_Your task_
Extract the text of each entry below exactly, leaving every image behind.

BEGIN

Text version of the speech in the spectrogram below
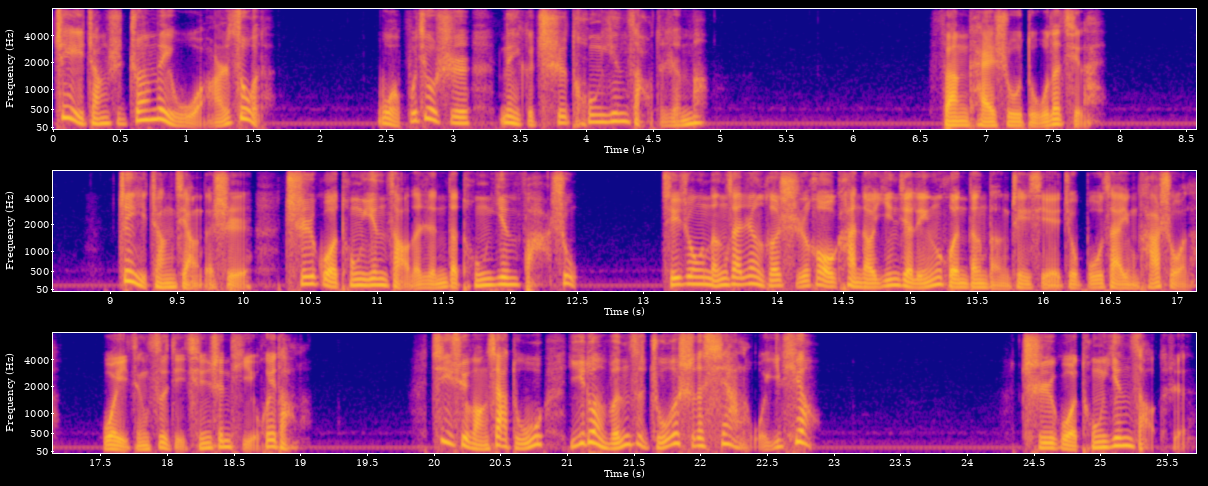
这张是专为我而做的。我不就是那个吃通阴枣的人吗？翻开书读了起来。这一章讲的是吃过通阴枣的人的通阴法术，其中能在任何时候看到阴界灵魂等等这些就不再用他说了，我已经自己亲身体会到了。继续往下读，一段文字着实的吓了我一跳。吃过通阴枣的人，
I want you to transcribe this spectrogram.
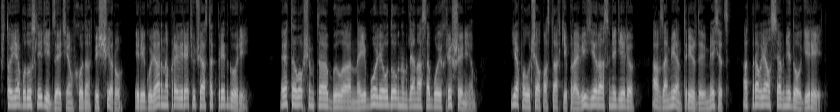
что я буду следить за этим входом в пещеру и регулярно проверять участок предгорий. Это, в общем-то, было наиболее удобным для нас обоих решением. Я получал поставки провизии раз в неделю, а взамен трижды в месяц отправлялся в недолгий рейд.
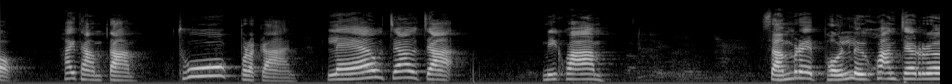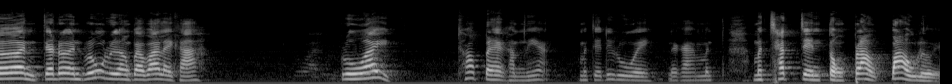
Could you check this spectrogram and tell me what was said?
บอกให้ทำตามทุกประการ แล้วเจ้าจะมีความสำเร็จผลหรือความเจริญ เจริญรุ่งเรืองแปลว่าอะไรคะ รวยชอบแปลคำนี้มันจะได้รวยนะคะมันมันชัดเจนตรงเป้าเป้าเลย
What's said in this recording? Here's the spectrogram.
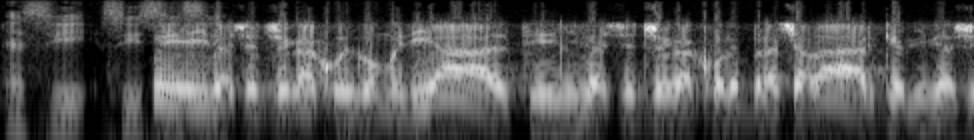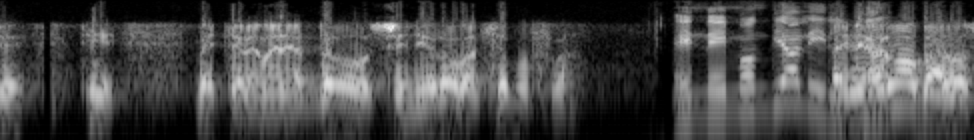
eh. Eh sì, sì, sì. Quindi sì. gli piace giocare con i comodi alti, gli piace giocare con le braccia larghe, gli piace ti- mettere le mani addosso, in Europa non si può fare. E nei mondiali In cal- Europa, lo-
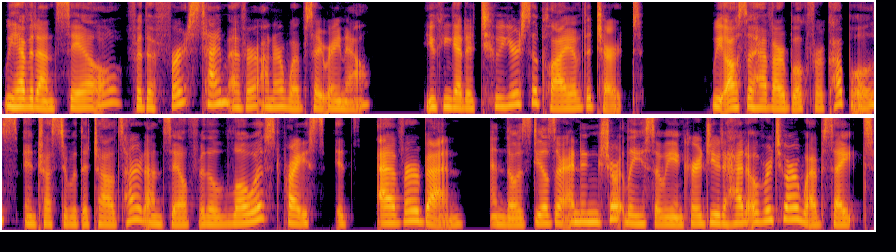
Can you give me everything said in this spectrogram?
we have it on sale for the first time ever on our website right now. You can get a two year supply of the chart. We also have our book for couples, Entrusted with a Child's Heart, on sale for the lowest price it's ever been. And those deals are ending shortly, so we encourage you to head over to our website.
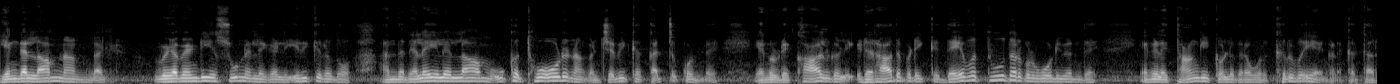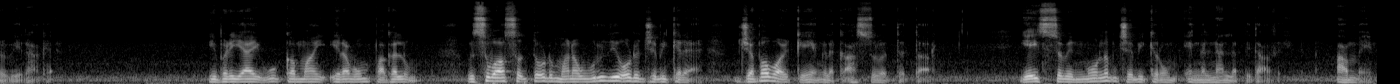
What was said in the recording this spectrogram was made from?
எங்கெல்லாம் நாங்கள் விழ வேண்டிய சூழ்நிலைகள் இருக்கிறதோ அந்த நிலையிலெல்லாம் ஊக்கத்தோடு நாங்கள் ஜெபிக்க கற்றுக்கொண்டு எங்களுடைய கால்கள் இடராதபடிக்கு தேவ தூதர்கள் ஓடி வந்து எங்களை தாங்கிக் கொள்ளுகிற ஒரு கிருபையை எங்களுக்கு தருவீராக. இப்படியாய் ஊக்கமாய் இரவும் பகலும் விசுவாசத்தோடு மன உறுதியோடு ஜெபிக்கிற ஜப வாழ்க்கையை எங்களுக்கு ஆசிர்வத்தார் இயேசுவின் மூலம் ஜெபிக்கிறோம் எங்கள் நல்ல பிதாவே. ஆமேன்.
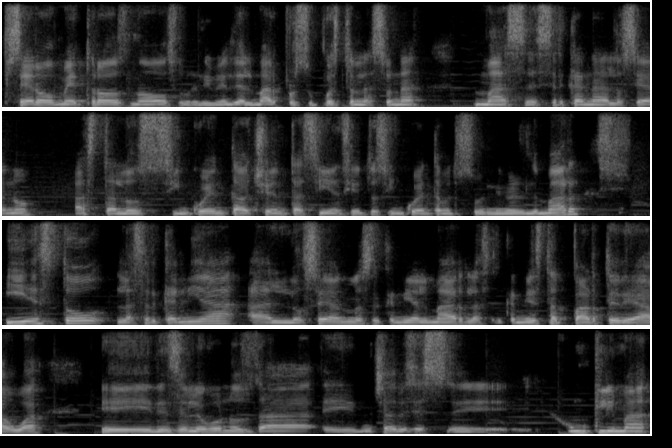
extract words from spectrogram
cero metros no sobre el nivel del mar, por supuesto en la zona más eh, cercana al océano, hasta los 50, 80, 100, 150 metros sobre el nivel del mar. Y esto, la cercanía al océano, la cercanía al mar, la cercanía a esta parte de agua, eh, desde luego nos da eh, muchas veces un clima,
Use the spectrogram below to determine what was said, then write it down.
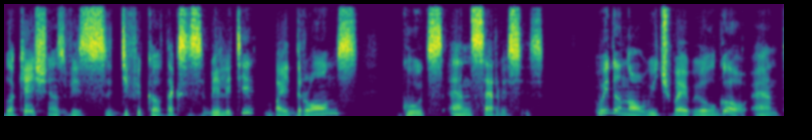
locations with difficult accessibility by drones, goods and services. We don't know which way we will go and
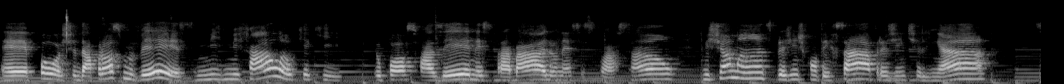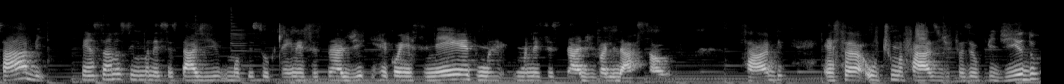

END

_Solution for this problem_
Text version of the speech in the spectrogram below
这张是专为我而做的。我不就是那个吃通阴枣的人吗？翻开书读了起来。这一章讲的是吃过通阴枣的人的通阴法术，其中能在任何时候看到阴界灵魂等等这些就不再用他说了，我已经自己亲身体会到了。继续往下读，一段文字着实的吓了我一跳。吃过通阴枣的人，
I want you to transcribe this spectrogram.
что я буду следить за этим входом в пещеру и регулярно проверять участок предгорий. Это, в общем-то, было наиболее удобным для нас обоих решением. Я получал поставки провизии раз в неделю, а взамен трижды в месяц отправлялся в недолгий рейд.
Could you check this spectrogram and tell me what was said?
บอกให้ทำตามทุกประการ แล้วเจ้าจะมีความสำเร็จผลหรือความเจริญ เจริญรุ่งเรืองแปลว่าอะไรคะ รวยชอบแปลคำนี้มันจะได้รวยนะคะมันมันชัดเจนตรงเป้าเป้าเลย
What's said in this recording? Here's the spectrogram.
eh. Eh sì, sì, sì. Quindi sì. gli piace giocare con i comodi alti, gli piace giocare con le braccia larghe, gli piace ti- mettere le mani addosso, in Europa non si può fare. E nei mondiali In cal- Europa, lo-
Can you give me everything said in this spectrogram?
we have it on sale for the first time ever on our website right now. You can get a two year supply of the chart. We also have our book for couples, Entrusted with a Child's Heart, on sale for the lowest price it's ever been. And those deals are ending shortly, so we encourage you to head over to our website.
What was said in the recording this spectrogram was made from?
எங்கெல்லாம் நாங்கள் விழ வேண்டிய சூழ்நிலைகள் இருக்கிறதோ அந்த நிலையிலெல்லாம் ஊக்கத்தோடு நாங்கள் ஜெபிக்க கற்றுக்கொண்டு எங்களுடைய கால்கள் இடராதபடிக்கு தேவ தூதர்கள் ஓடி வந்து எங்களை தாங்கிக் கொள்ளுகிற ஒரு கிருபையை எங்களுக்கு தருவீராக. இப்படியாய் ஊக்கமாய் இரவும் பகலும் விசுவாசத்தோடு மன உறுதியோடு ஜெபிக்கிற ஜப வாழ்க்கையை எங்களுக்கு ஆசிர்வத்தார் இயேசுவின் மூலம் ஜெபிக்கிறோம் எங்கள் நல்ல பிதாவே. ஆமேன்.
extract words from spectrogram
cero metros no sobre el nivel del mar, por supuesto en la zona más eh, cercana al océano, hasta los 50, 80, 100, 150 metros sobre el nivel del mar. Y esto, la cercanía al océano, la cercanía al mar, la cercanía a esta parte de agua, eh, desde luego nos da eh, muchas veces un clima,
Use the spectrogram below to determine what was said, then write it down.
locations with difficult accessibility by drones, goods and services. We don't know which way we will go and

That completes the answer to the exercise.